So this manifesto has four values that I believe every service organization should live by. First two values deal with how service organizations should operate internally, but other two values deal with how service organizations should collaborate with the rest of the world. Now, this value number three, missionaries, our mercenaries is of course borrowed from Marty Kagan. And it describes the mindset and the attitude that service organization should bring to the table. Value number four, community over zero sum approach underlines that we should all collaborate in this IT landscape. This is not a zero sum game, and when the tide comes, it lifts all the boats. And today, looking in hindsight, I, I strongly feel that good results of Intestine San Paulo or hackathon were strongly influenced by us living by these values in this collaboration.

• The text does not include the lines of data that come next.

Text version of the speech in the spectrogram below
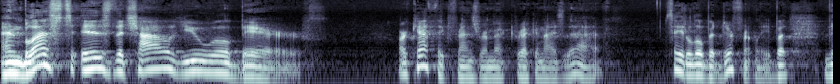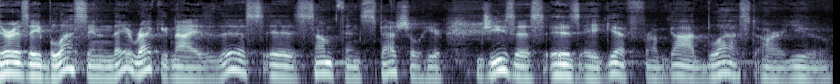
and blessed is the child you will bear. Our Catholic friends recognize that say it a little bit differently, but there is a blessing, and they recognize this is something special here. Jesus is a gift from God. Blessed are you.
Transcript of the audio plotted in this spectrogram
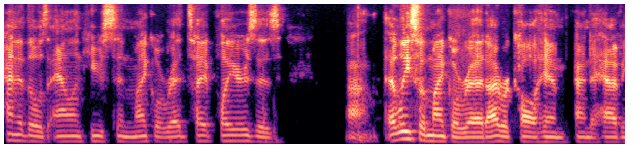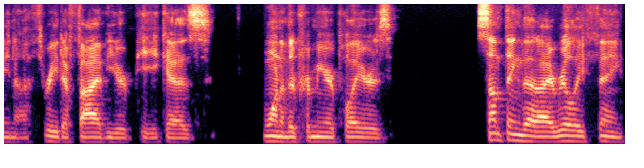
kind of those Allan Houston, Michael Redd type players is um, at least with Michael Redd, I recall him kind of having a three to five year peak as one of the premier players. Something that I really think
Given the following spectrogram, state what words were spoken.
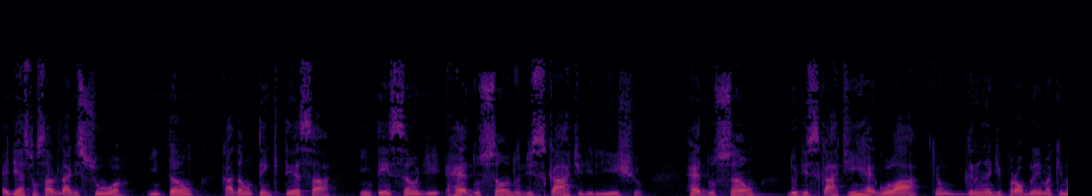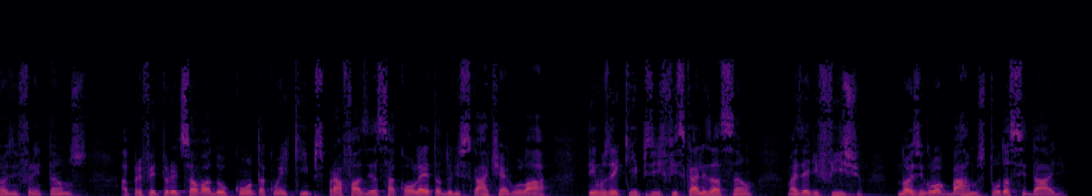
é de responsabilidade sua. Então, cada um tem que ter essa intenção de redução do descarte de lixo, redução do descarte irregular, que é um grande problema que nós enfrentamos. A Prefeitura de Salvador conta com equipes para fazer essa coleta do descarte irregular. Temos equipes de fiscalização, mas é difícil nós englobarmos toda a cidade.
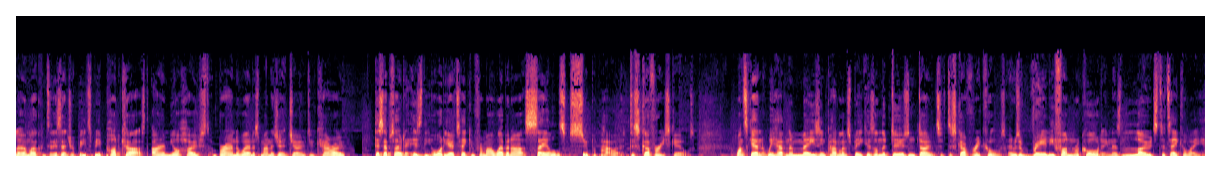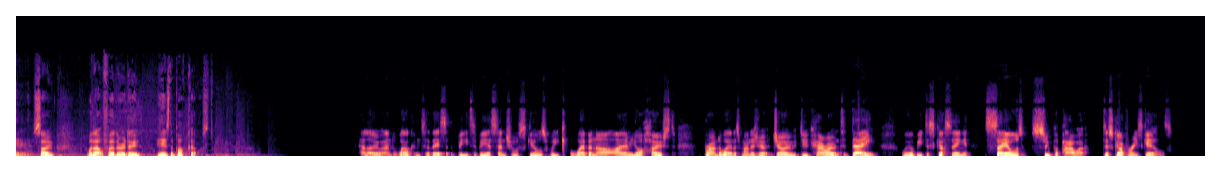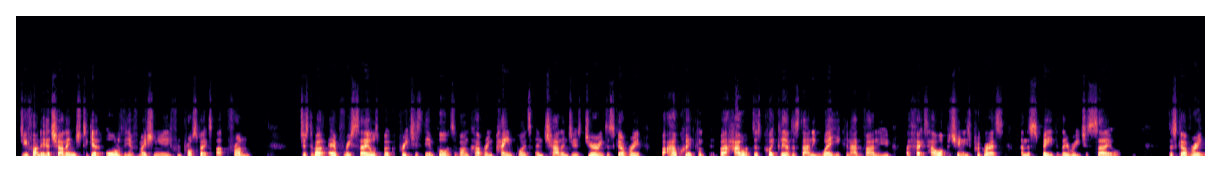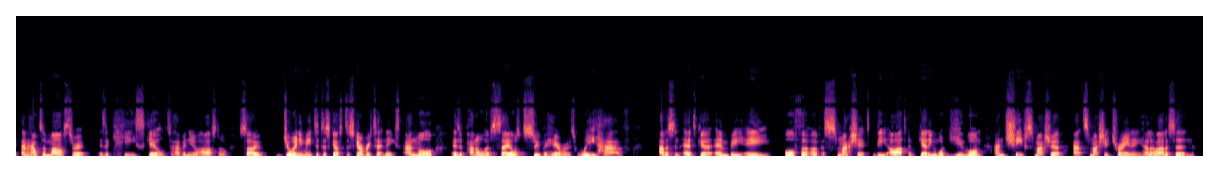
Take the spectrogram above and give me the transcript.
Hello and welcome to the Essential B2B podcast. I am your host, brand awareness manager Joe Ducaro. This episode is the audio taken from our webinar Sales Superpower Discovery Skills. Once again, we had an amazing panel of speakers on the do's and don'ts of discovery calls, and it was a really fun recording. There's loads to take away here. So, without further ado, here's the podcast. Hello, and welcome to this B2B Essential Skills Week webinar. I am your host, brand awareness manager Joe Ducaro. And today we will be discussing sales superpower discovery skills. Do you find it a challenge to get all of the information you need from prospects up front? Just about every sales book preaches the importance of uncovering pain points and challenges during discovery, but how quickly but how does quickly understanding where you can add value affect how opportunities progress and the speed that they reach a sale? Discovery and how to master it is a key skill to have in your arsenal. So, joining me to discuss discovery techniques and more is a panel of sales superheroes. We have Alison Edgar, MBE, author of Smash It, The Art of Getting What You Want, and Chief Smasher at Smash It Training. Hello, Alison.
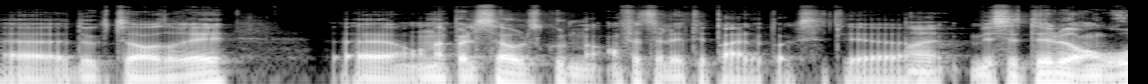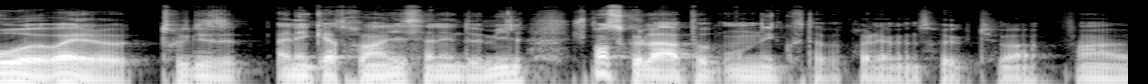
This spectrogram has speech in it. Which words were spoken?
euh, Dr. Dre. euh, on appelle ça old school. mais En fait, ça l'était pas à l'époque. C'était, euh, Ouais. mais c'était le, en gros, euh, ouais, le truc des années 90, années 2000. Je pense que là, on écoute à peu près les mêmes trucs, tu vois. Enfin,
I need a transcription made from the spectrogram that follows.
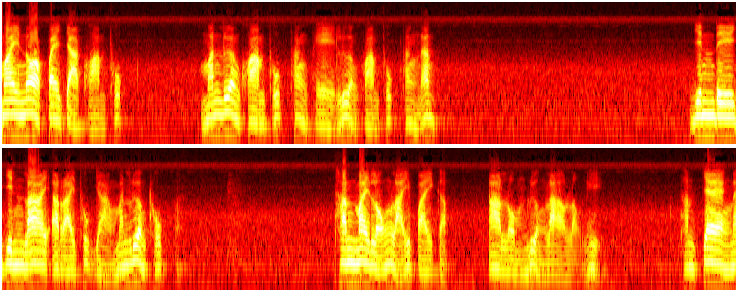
ไม่นอกไปจากความทุกข์ มันเรื่องความทุกข์ทั้งเพเรื่องความทุกข์ทั้งนั้น ยินดียินลายอะไรทุกอย่างมันเรื่องทุกข์ ท่านไม่หลงไหลไปกับอารมณ์เรื่องราวเหล่านี้ ท่านแจ้งใน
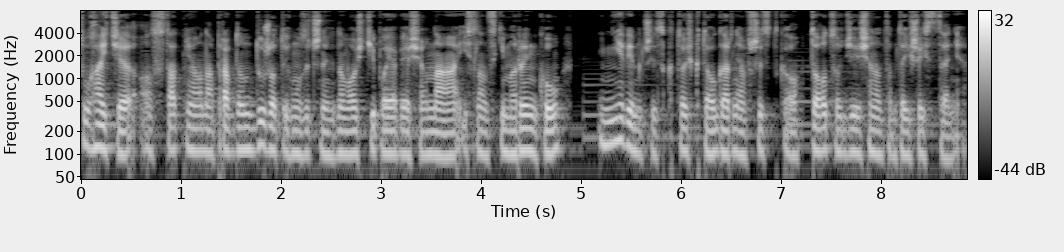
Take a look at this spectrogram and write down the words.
Słuchajcie, ostatnio naprawdę dużo tych muzycznych nowości pojawia się na islandzkim rynku i nie wiem, czy jest ktoś, kto ogarnia wszystko to, co dzieje się na tamtejszej scenie.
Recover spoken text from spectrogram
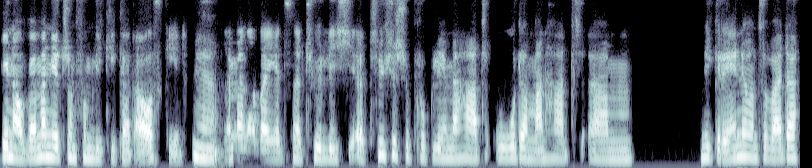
Genau, wenn man jetzt schon vom Leaky Gut ausgeht. Ja. Wenn man aber jetzt natürlich äh, psychische Probleme hat oder man hat ähm, Migräne und so weiter,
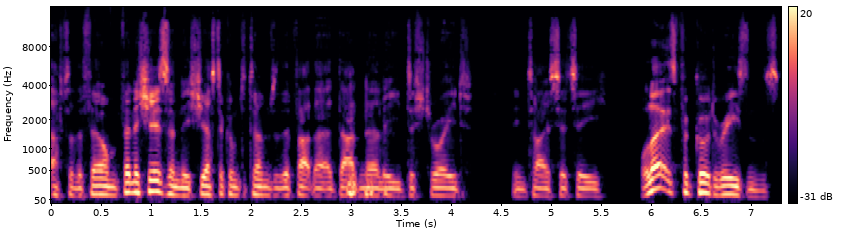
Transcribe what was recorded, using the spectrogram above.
after the film finishes, and she has to come to terms with the fact that her dad nearly destroyed the entire city. Although it's for good reasons,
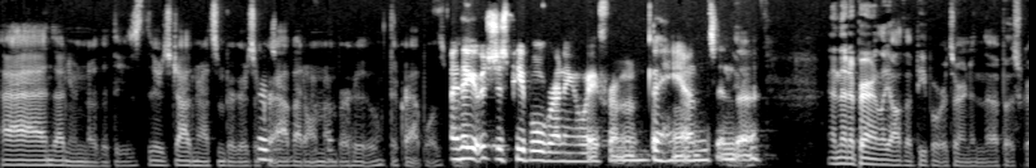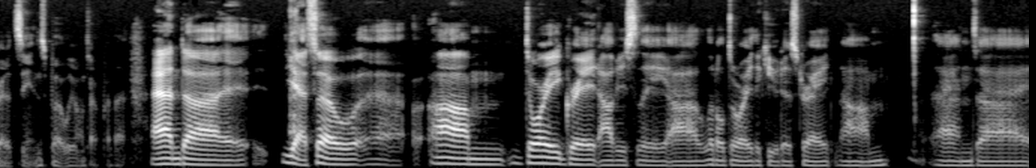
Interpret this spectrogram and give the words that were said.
and I don't even know that these. There's John Ratzenberger as a crab. I don't remember who the crab was. I think it was just people running away from the hands in the. And then apparently all the people return in the post credit scenes, but we won't talk about that. And uh, yeah, so uh, um, Dory, great, obviously. Uh, little Dory, the cutest, right? Um, and uh,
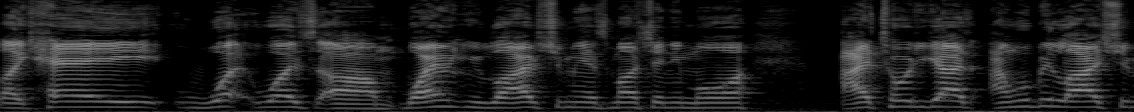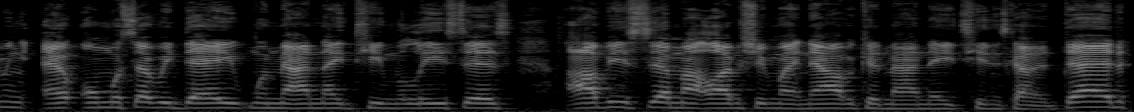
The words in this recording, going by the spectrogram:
like, "Hey, what was um why aren't you live streaming as much anymore?" I told you guys I will be live streaming almost every day when Madden 19 releases. Obviously, I'm not live streaming right now because Madden 18 is kind of dead.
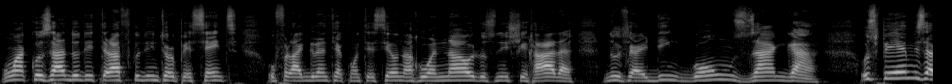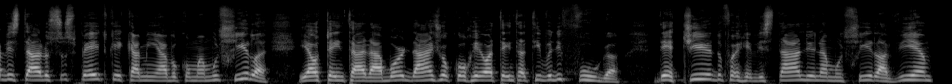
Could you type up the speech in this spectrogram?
um acusado de tráfico de entorpecentes. O flagrante aconteceu na rua Nauros Nishihara, no Jardim Gonzaga. Os PMs avistaram o suspeito que caminhava com uma mochila e, ao tentar a abordagem, ocorreu a tentativa de fuga. Detido, foi revistado e na mochila havia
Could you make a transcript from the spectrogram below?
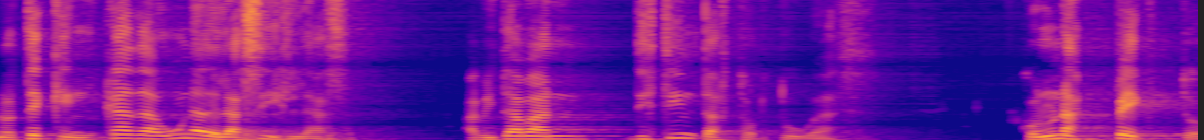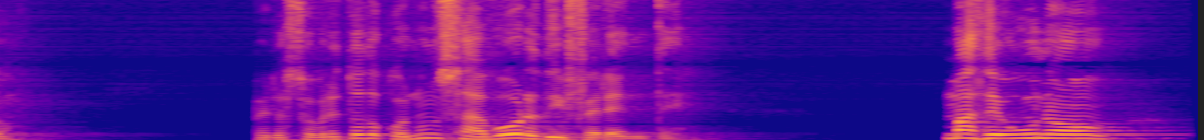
noté que en cada una de las islas habitaban distintas tortugas, con un aspecto, pero sobre todo con un sabor diferente. Más de uno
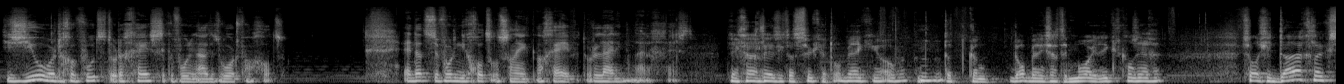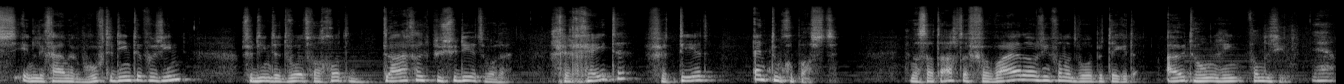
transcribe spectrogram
Je ziel wordt gevoed door de geestelijke voeding uit het woord van God. En dat is de voeding die God ons dan kan geven. Door de leiding van de Heilige Geest. Nee, graag lees ik dat stukje uit de opmerkingen over. Mhm. dat kan, de opmerking zegt het mooi dat ik het kan zeggen. Zoals je dagelijks in lichamelijke behoeften dient te voorzien, zo dient het woord van God dagelijks bestudeerd te worden. Gegeten, verteerd en toegepast. En dan staat erachter, verwaarlozing van het woord betekent uithongering van de ziel. Ja.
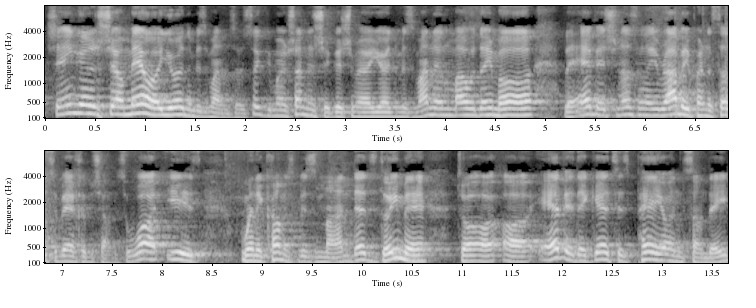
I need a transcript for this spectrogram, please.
Shenga Shemel Yordim. So So what is when it comes Bisman? That's Doime to uh, uh, that gets his pay on Sunday,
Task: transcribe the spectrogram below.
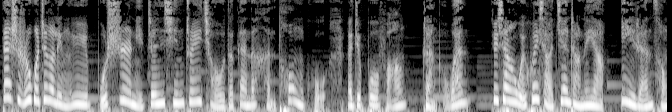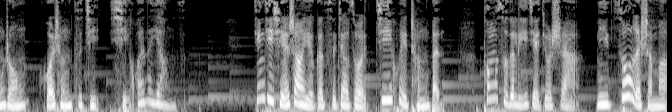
但是如果这个领域不是你真心追求的，干得很痛苦，那就不妨转个弯，就像韦辉小舰长那样，毅然从容，活成自己喜欢的样子。经济学上有个词叫做“机会成本”，通俗的理解就是啊，你做了什么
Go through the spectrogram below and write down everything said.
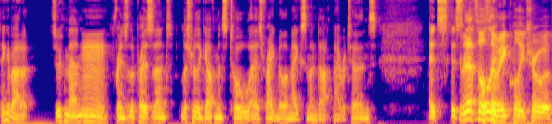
Think about it, Superman, Mm. friends with the president, literally the government's tool, as Frank Miller makes him in Dark Knight Returns. It's it's But that's also equally true of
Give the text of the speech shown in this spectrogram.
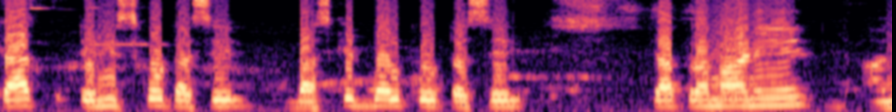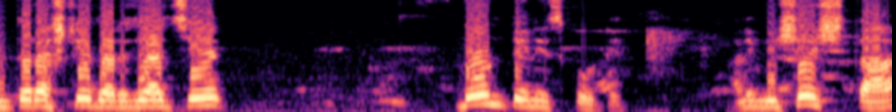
त्यात टेनिस कोर्ट असेल बास्केटबॉल कोर्ट असेल त्याप्रमाणे आंतरराष्ट्रीय दर्जाचे दोन टेनिस कोर्ट आहेत. आणि विशेषतः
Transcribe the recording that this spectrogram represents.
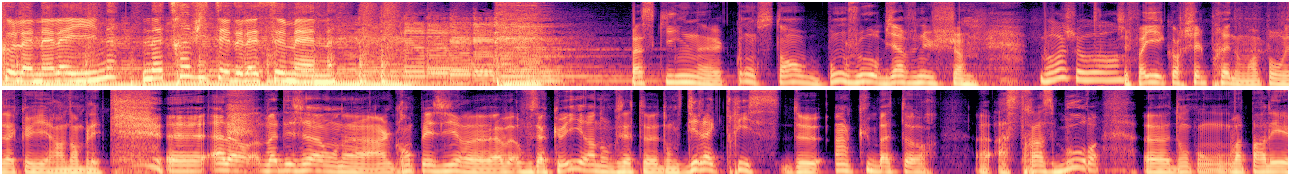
Colonnes à la notre invité de la semaine. Pasquine Constant, bonjour, bienvenue. Bonjour. J'ai failli écorcher le prénom hein, pour vous accueillir hein, d'emblée. Euh, alors, bah déjà, on a un grand plaisir euh, à vous accueillir. Hein. donc, vous êtes euh, donc directrice de Incubator à Strasbourg. Donc on va parler,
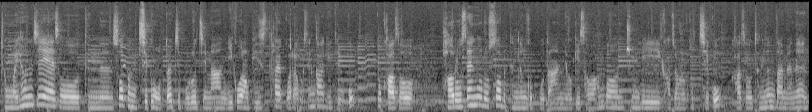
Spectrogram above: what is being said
정말 현지에서 듣는 수업은 지금 어떨지 모르지만 이거랑 비슷할 거라고 생각이 들고 또 가서 바로 생으로 수업을 듣는 것보단 여기서 한번 준비 과정을 거치고 가서 듣는다면은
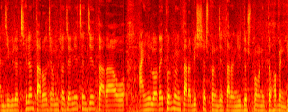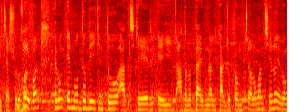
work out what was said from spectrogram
আইনজীবীরা ছিলেন তারাও যেমনটা জানিয়েছেন যে তারাও আইনি লড়াই করবেন এবং তারা বিশ্বাস করেন যে তারা নির্দোষ প্রমাণিত হবেন। বিচার শুরু হওয়ার পর এবং এর মধ্য দিয়ে কিন্তু আজকের এই আদালত ট্রাইব্যুনাল কার্যক্রম চলমান ছিল এবং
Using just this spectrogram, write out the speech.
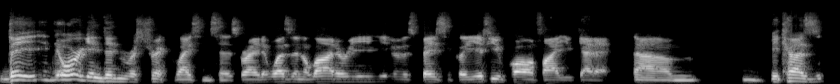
they Oregon didn't restrict licenses, right? It wasn't a lottery. It was basically if you qualify, you get it. Um, because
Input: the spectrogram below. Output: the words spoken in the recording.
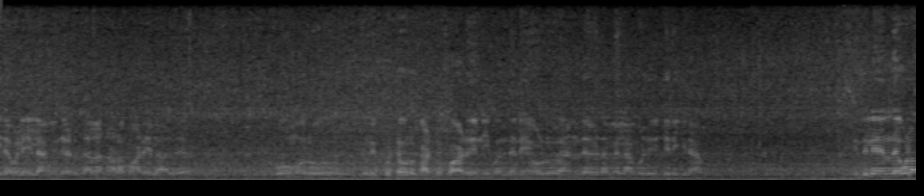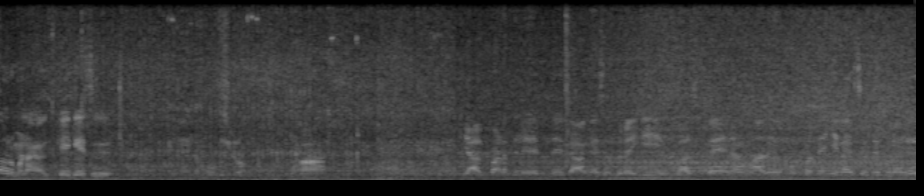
இரவுல எல்லாமே இந்த இடத்தால நடமாட இல்லாது இப்போவும் ஒரு குறிப்பிட்ட ஒரு கட்டுப்பாடு நிபந்தனையோடு தான் இந்த இடமெல்லாம் விடுவிச்சிருக்கிறேன் இதுலேருந்து எவ்வளோ வருமாண்ணா கேகேஸுக்கு ஆ யாழ்ப்பாணத்திலேருந்து காங்கேசந்துறைக்கு பஸ் பயணம் அது முப்பத்தஞ்சு வருஷத்துக்கு பிறகு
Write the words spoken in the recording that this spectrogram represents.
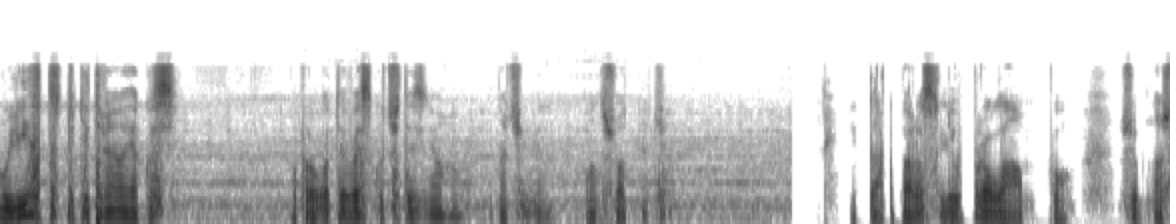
у ліфт, тоді треба якось попробувати вискочити з нього, іначе він ваншотнить. І так, пару слів про лампу. Щоб наш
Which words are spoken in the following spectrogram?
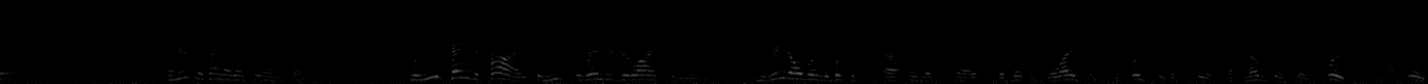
death. Now here's the thing I want you to understand. When you came to Christ and you surrendered your life to Him, you read over in the book of uh, in the uh, the book of Galatians the fruits of the Spirit. Now, notice it says fruit, not fruit,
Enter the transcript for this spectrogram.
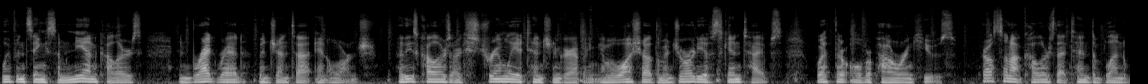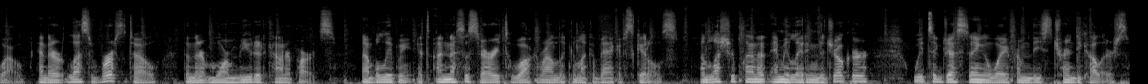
We've been seeing some neon colors in bright red, magenta, and orange. Now, these colors are extremely attention grabbing and will wash out the majority of skin types with their overpowering hues. They're also not colors that tend to blend well, and they're less versatile than their more muted counterparts. Now believe me, it's unnecessary to walk around looking like a bag of Skittles. Unless you plan on emulating the Joker, we'd suggest staying away from these trendy colors.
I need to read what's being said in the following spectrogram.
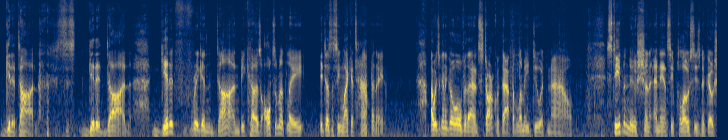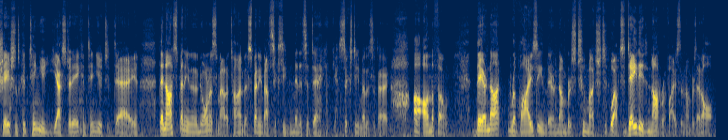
get it done. Just get it done. Get it friggin' done because ultimately it doesn't seem like it's happening. I was going to go over that and start with that, but let me do it now. Steve Mnuchin and Nancy Pelosi's negotiations continued yesterday, continue today. They're not spending an enormous amount of time. They're spending about 16 minutes a day, yeah, 16 minutes a day uh, on the phone. They're not revising their numbers too much. To, well, today they did not revise their numbers at all.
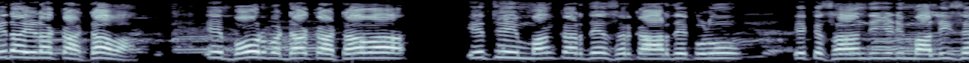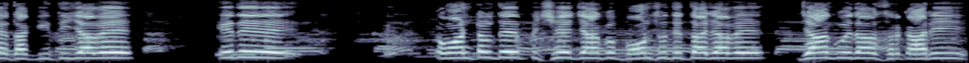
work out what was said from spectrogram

So what did we learn from this? From technical point of view, we learned you get what you give. So it's not a new radical song, it's just that the quality of generative AI results is proportional to the quality of of inputs. And one important thing that we learned six months now after the hackathon is that it is less about the specific AI technology that we use. It's more about integrating end-to-end this process in the organization, it's more about finding the right test data, it's more about anonymization, it's more about retraining. In other words, it's more about connecting organizational islands in a company. From organizational point of view, we learned that to evolve, we need to adapt, and that takes time. So we need to be patient. The change feels natural only if it's unanimous and organic. And that also takes time. So we again, need to be very patient. We also learn not to wait because by waiting, the uncertainty will definitely not drop and our competitors will only gain more advantage. And for this last one, I can almost personally guarantee whatever you do, you will be positively surprised with the results. In terms of help that I'm looking for, I would very much like to hear the ways in which you have jumped started AI generative AI initiatives in your organizations. And I would of course like to hear your thoughts and your ideas on how can we all together elevate this collaboration between client and service organizations.


Happy hatching everybody. Thank you.